By Rob Potter
ROSCOE After a special meeting Monday night, it’s clear that a majority of Roscoe community members are not interested in considering a merger with neighboring Livingston Manor.
Asked to complete a brief survey, more than 70 percent of the district residents indicated their opposition to even conducting a merger study. This comes about a month after Livingston Manor residents strongly supported the study.
So what exactly was presented and said Monday night?
Roscoe Superintendent John Evans gave a power point presentation which described how the Roscoe and Livingston Manor Central School districts had a shared athletics program this past fall. By doing so, they were able to offer modified, junior varsity and varsity football and girls’ soccer teams and a boys’ varsity cross country team. The total cost to operate the fall sports program was $39,539.80. Compared to the cost of each district paying for its own fall athletics program, that figure was a savings of $15,821.35 for Roscoe and $26,983.93 for Livingston Manor.
The presentation also noted that last spring, the Manor and Roscoe boards of education publicly voted to enter into a five-year plan to merge all athletic programs between the districts. But prior to the start of this winter season, the Manor Board of Education decided to unmerge with Roscoe for winter sports.
The presentation included excerpts from an e-mail Evans received from LMCS Superintendent Deborah Fox on Jan. 5. In the e-mail, Fox wrote that “it doesn’t seem sensible for our district to continue with the athletic merger when the issues that are stumbling blocks seem to be insurmountable… Our board is not willing to continue paying for two coaches as this is not fiscally defensible in this economic climate when we have made substantial reductions in positions. Since you state the RCS board is not interested in a merger study (the next logical step to any long-term sharing), I believe our board may not be interested in continuing the athletic merger at this time.”

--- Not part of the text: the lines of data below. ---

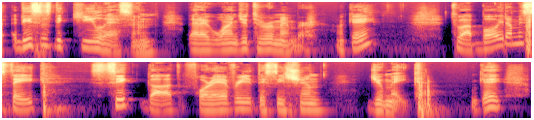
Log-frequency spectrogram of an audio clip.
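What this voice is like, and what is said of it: Thick Spanish accent. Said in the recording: “my thick accent ... I'm not a good rapper in Spanish”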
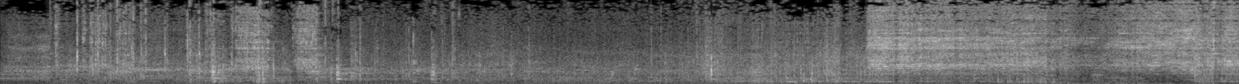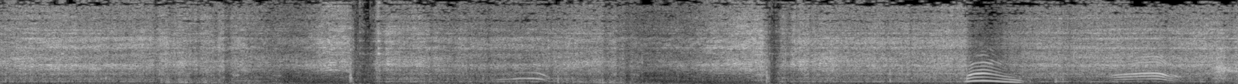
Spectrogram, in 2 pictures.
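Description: Bicycle tyres roll and crunch over a dirt track.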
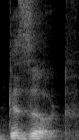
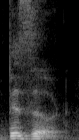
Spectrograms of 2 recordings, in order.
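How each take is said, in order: Both takes have the same delivery.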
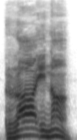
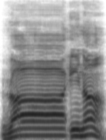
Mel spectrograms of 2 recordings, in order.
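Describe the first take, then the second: First: The word is said plainly, without stretching. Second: The word is said with a stretched, drawn-out vowel. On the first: A polite request for attention or indulgence. "उस वक्त excuse me की जगह बोलते थे हमें रियायत दें" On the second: A mocking insult meaning a mad man. "इस लफ्ज को खींच के बोलते"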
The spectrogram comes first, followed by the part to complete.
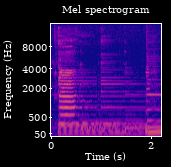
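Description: Acoustic guitar strummed in a song: a chord struck at the start rings on, and a fresh strum comes near the end.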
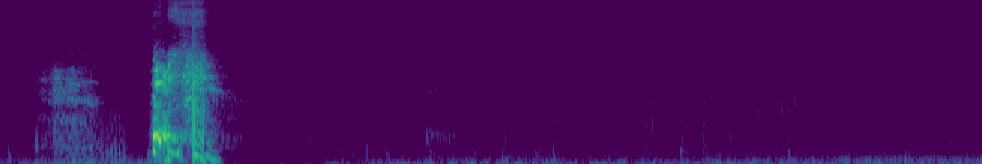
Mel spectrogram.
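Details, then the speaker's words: Sneeze while sick with a head cold, from a compilation where many are induced: a short indrawn breath, then one loud forceful sneeze, then near silence. "Okay, I'm gonna try to hold back as long as I can. At least that's the goal."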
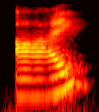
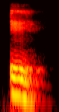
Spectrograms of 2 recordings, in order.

Following the presentation, audience members had the opportunity to ask questions of Evans and the Roscoe board members and/or make comments. Several people asked questions about situations which might arise if the two schools eventually merged. Those questions included whether any school buildings would end up becoming vacant as has occurred in the Sullivan West Central School District, whether school taxes would increase, how many board members would be from the two former districts and whether any teachers would be left unemployed.
Some people who spoke referred to the e-mail sent by Fox and said that they felt Roscoe could do fine fielding its own sports teams.
“If Manor feels that they can hold sports over our head, I think we should let them,” said Samantha Molinari, who is the RCS Student Government Association President. “I would say that most of the time, even 99 percent of the time, when our students have wanted to compete on athletic teams, our school has found a way for them to participate.”
Janice Phillips, a RCS teacher, is among those community members who are not in favor of a merger.
“I don’t think there are enough benefits in a merger,” she said. “I thank the Roscoe board of education members for all of their hard work on this matter. I don’t think it would be a good idea to merge.”
George Kinney offered a different opinion.
“I think it would be good to go ahead with a merger study,” he commented. “I don’t think there is any harm in learning more about it.”
When people arrived for the meeting, they were asked to take a Community Feedback Survey, fill it out and return it to RCS officials. One of the questions on the survey asked community members if they feel the Roscoe and Livingston Manor schools should apply for a Department of State and Local Government Efficiency Grant to explore merging the two schools. Another question inquired if the community members feel that the two schools should continue to explore ways to share sports and other services on their own without a formal study.
“A merger study would cost $50,000,” Evans said. “But we could apply for a state grant which would pay for about 90 percent of that cost.”
He reminded the audience that having a merger study does not mean that a merger would be imminent.
“There would be two votes in each district before a merger,” Evans explained. “Each district would have to vote for a merger twice before it became official.”
Right now it appears there will be no votes and no future consideration of a merger.